10) Is there any way of testing to know if your curly has both Curly genes and is a homozygous dominant?
No, other than through breeding.
11) Would you please demonstrate by a diagram what breeders can expect when breeding:
a) If you breed a homozygous dominant to a straight, what percentage of Curly foals would you get?
b) Will all of those foals be heterozygous?
c) If you breed a heterozygous horse to a homozygous horse, what percentage of their foals will be homozygous?
What percentage will be heterozygous?
Will any be straight?
Should not be.
d) How would a breeder know if their stallion or mare is homozygous?
Test breeding to Straights for about 7 foals. If all are Curly, then the horse is probably homozygous.

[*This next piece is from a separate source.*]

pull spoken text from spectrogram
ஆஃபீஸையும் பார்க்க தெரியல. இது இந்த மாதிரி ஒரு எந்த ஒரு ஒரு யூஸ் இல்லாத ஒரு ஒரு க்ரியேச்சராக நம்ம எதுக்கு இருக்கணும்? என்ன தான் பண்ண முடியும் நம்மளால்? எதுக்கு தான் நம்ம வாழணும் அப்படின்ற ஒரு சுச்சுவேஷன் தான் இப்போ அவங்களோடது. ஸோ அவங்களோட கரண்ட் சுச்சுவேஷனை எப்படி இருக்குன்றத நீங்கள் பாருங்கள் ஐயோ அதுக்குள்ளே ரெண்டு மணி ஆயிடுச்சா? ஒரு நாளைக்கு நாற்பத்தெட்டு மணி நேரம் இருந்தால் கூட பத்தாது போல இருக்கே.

e) Is there a possibility of scientifically testing for this in the near future?
Potentially by DNA testing.
f) If you breed two Curly heterozygous horses, what percentage would be Straight?

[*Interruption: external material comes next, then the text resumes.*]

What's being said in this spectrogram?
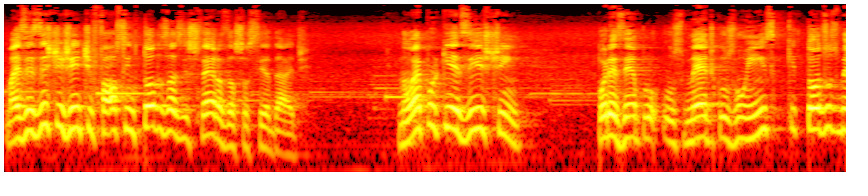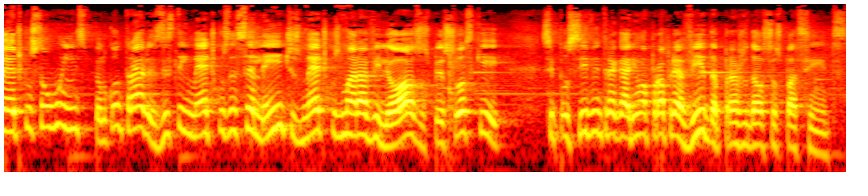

What percentage would be Curly heterozygous?
What percentage would be Curly homozygous?
12) If you breed two Curlies and get a straight foal, does this indicate that both parents are heterozygous?
Yes (or one of the recessive type, although this is nearly limited to the Foxtrotters).

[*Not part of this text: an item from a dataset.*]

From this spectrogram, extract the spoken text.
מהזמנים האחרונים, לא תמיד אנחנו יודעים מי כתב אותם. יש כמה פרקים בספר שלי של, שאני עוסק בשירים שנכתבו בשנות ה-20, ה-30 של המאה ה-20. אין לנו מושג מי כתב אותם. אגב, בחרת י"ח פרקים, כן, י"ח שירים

13) In reviewing these questions and answers, would your conclusion be that this breed is determined by genetic factors versus bloodlines?
14) We as breeders are aware that most horse breeds are determined by bloodlines. Are there any other horse breeds determined by genetic factors?
Palomino, Paint, Appaloosa, White
Are there any other breeds of animals that use genetic factors?
15) Reviewing the answer to question 11d, and with the understanding how important it is to develop quality homozygous breeding stock, how many generations would you advise of breeding heterozygous Curlies to heterozygous Curlies (those that are registered in our Half Bashkir Curly Registry) before their offspring are advanced to the Full Curly Registry if each generation is bed only to Curlies?
Two generations, although some will still slip through.
a) As we are unable as yet to determine by blood test if the Curly gene is homozygous, what percentage of chance should we anticipate for the possibility of a homozygous offspring following two generations of breeding from two heterozygous individuals when each generation is bred Curly to Curly?
What percentage chance in three generations?
b) What if a horse of the first generation was bred to a homozygous dominant animal, what percentage of chance would their offspring have of being homozygous?
c) What would be the chance for a homozygous individual if one of the Curly parents was also homozygous in the second generation?
16) If a blood test is developed that reflects the homozygous gene, would you suggest this be utilized before an individual could be advanced to the Full Curly Registry?
Yes, although I would suggest that any homozygous horse be fully registered. That way people could use outcrosses to bring in what is necessary.
a) If the above test becomes available, would it be advisable to require this identification for all breeding stock?
We appreciate all the time, changes, rewording, and most of all, your willingness to share your scientific expertise and good judgment in helping us be “the best we can be” as breeders. Please feel free to add your thoughts and ideas as well as suggestions. If more information is needed, please feel free to call.
Looking forward to seeing you at the next Spanish Mustang Convention in ’76. My husband and I have been invited as it is being held at our good friend, Carl Peters, by the Hoosier National Forest. I hope you bring your Curly Mustang!
I will be unable to come to the SMC meeting.
PS. Do you think that as of now advancing a horse from the Half Bashkir to the Full Curly could be done by parentage of chance of foals being homozygous—i.e., a 75% chance? Blood typing of homozygous dominant would be so much easier.
Blood typing is the best.
By: Sandra B. Hendrickson
Submitted to: Dr. Sponenberg Nov. 13, 1995
Editor’s Note: Dr. Sponenberg, DVM, PhD, is from the Virginia-Maryland Regional College of Veterinary Medicine in Blacksburg, VA